What's lovely about Dark Season is its ambition. This is trying to be "proper" telly. Bear in mind this was made at the same time as dross like Watt On Earth.
This isn't patronising TV - it's got quality sets, camera work and lighting. The latter is especially good - both Blake's 7 and 80s Doctor Who would have killed for lighting so subtle that Behemoth's underground lair actually looks like an underground lair.
It's like a modern, smart take on those Children's Film Foundation shows of the 70s - where children know best, can handle big threats, and are able to bully the odd eccentric into taking part.
It's a shame that it's the grown ups that aren't taking it seriously - some of the smaller parts are appallingly done.
The kids however are great - especially Victoria Lamber's Marcie, a bullying monster of a heroine. I wonder what's she's doing now?
Rather tellingly Dark Seasons has long since been wiped from my particular archive, while Russell T Davies’ second children’s fantasy drama, Century Falls still remains buried in a box somewhere.
Dark Season contains a lot that is likeable, but is perhaps a bit too over ambitious. It’s a game two halves, Brian with the first dealing with the infiltration of a school by Mr Eldritch, the benefactor whose free computers prove deadly, and the second dealing with neo-Nazi plan by Miss Pendragon to awaken the Behemoth, an AI supercomputer. One story would have done, but with two the budget is stretched and corners are cut, resulting in blond wigs etc.
Luckily, some fine performances and direction save the day, with special mention going to Brigit Forsyth as the teacher who’s out of her depth and Jacqueline Pearce as Miss Pendragon, who I can watch open an envelope.
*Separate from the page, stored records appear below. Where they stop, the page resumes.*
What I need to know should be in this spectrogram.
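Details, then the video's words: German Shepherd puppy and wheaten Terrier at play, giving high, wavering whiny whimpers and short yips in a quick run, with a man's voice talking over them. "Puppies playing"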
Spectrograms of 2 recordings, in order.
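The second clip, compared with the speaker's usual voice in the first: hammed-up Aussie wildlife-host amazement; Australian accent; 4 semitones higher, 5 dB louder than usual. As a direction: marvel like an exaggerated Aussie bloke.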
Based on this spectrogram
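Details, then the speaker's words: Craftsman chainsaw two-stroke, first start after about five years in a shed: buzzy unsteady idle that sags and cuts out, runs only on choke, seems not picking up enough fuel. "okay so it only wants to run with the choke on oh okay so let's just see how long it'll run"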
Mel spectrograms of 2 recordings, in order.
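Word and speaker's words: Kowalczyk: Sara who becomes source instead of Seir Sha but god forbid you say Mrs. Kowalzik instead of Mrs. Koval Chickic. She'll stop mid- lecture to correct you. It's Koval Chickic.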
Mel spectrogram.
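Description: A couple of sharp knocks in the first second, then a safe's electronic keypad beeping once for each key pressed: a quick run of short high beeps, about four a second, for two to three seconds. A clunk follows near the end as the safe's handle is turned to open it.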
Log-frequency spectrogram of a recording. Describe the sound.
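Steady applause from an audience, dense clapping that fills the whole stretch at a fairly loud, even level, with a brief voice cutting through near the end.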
But then there’s Marcie... Yes, the character is interesting; totally different any that was on screen at the time, but that doesn’t make her likeable. Pushy, demanding and all-knowing - I cringed a lot of the time she was on the screen. Fortunately, in victory Victoria Lambert makes her so joyous that you almost warm to her.
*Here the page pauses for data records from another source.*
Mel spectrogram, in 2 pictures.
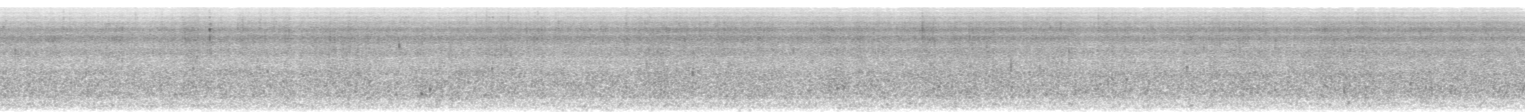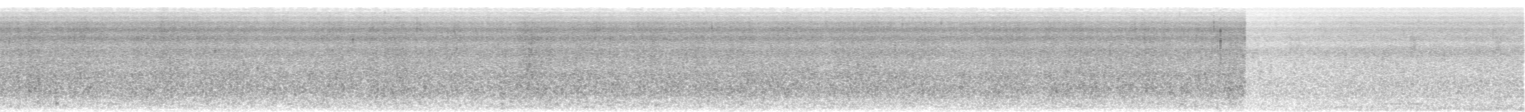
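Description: A shallow, fast-flowing river rushing steadily over stones and rocks. It cuts off abruptly about two seconds before the end, leaving a quieter steady hiss.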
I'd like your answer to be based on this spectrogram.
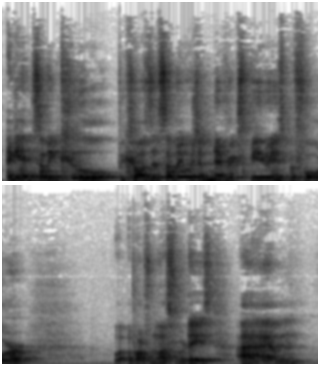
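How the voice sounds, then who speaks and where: A man's voice: high-pitched, a little fast. A man talking casually to camera in a vlog, rambling and thinking aloud. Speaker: vlogger doing a cold-water challenge. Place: echoey indoor room with hard surfaces. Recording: very echoey room, distant mic.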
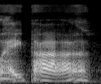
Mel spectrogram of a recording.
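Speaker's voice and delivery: ordinary delivery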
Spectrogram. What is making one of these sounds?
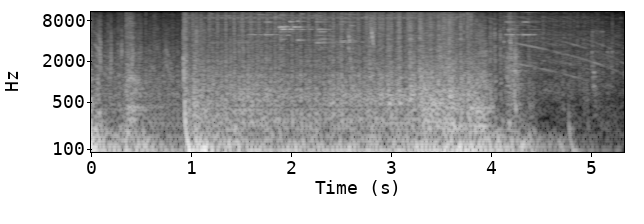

All in all a bit of a mixed bag.
I was a little old to catch Dark Season first time around, so it's interesting to watch it from a non-nostalgic viewpoint. This is definitely a show with prime-time potential, rather than the Chuckle Brothers with (intentionally) scary overtones. I used to loathe kids' TV that actually starred kids - child actors almost always made me cringe, as their forced stage school mannerisms had yet to soften - but I found myself warming to the Dark Season team, particularly Victoria Lambert's quirky but oddly cool Marcie.
It was quite odd to actually be excited by it at times too, something that I rarely felt during even the best moments of Doctor Who's twilight years.
The cod Nazi angle left me cold though, definitly a product of the 'Allo 'Allo / Indiana Jones school of Germanic stereotyping. To be fair, the dodgy blonde wigs are no worse than Freddie Prinze Jnr's one in the recent Scooby Doo movie - hairpiece technology is obviously not a science that's moving forward quite as fast as CGI, it would seem.
Subtlety and Jacqueline Pearce are two concepts that rarely feature in the same sentence, but I do take guilty pleasure at her exuberant theatrics. Yes, she does burst the bubble of credibility at every opportunity, but there just isn't enough high camp in today's overly gritty TV drama world.
As Russell T Davies recently said about the secret of great TV, "Good writing good!" - and this is often very, very good.
I'd have loved this as a kid. There was never enough fantasy on TV for me, particularly fantasy suggesting that the fat unpopular kids at school had the real insight into what was really going on.
As you might have guessed, seeing this programme at 13 would have done wonders for my self esteem.
Even as an adult, there's good stuff here. The continuous menacing whomping of the behemoth is very effective, and it's refreshing to be told a story with some sort of mythic depth for once - a rarity across all TV nowadays. But there's more that misses the mark, maybe because I, alone in the Cult Team, cannot see the point of Jacqueline Pearce.
She plays everything as if she's in some sort of alternative S&M panto, with a stageyness that would do the average school play proud, and it's just terrible here. Winslett and the other child actors can't manage the understatement needed for total realism, and when you add Pearce virtually goose-stepping her way through every scene, any possible suspension of disbelief just collapses.
My verdict? Nice try, good story, but ruined by silly stunt casting.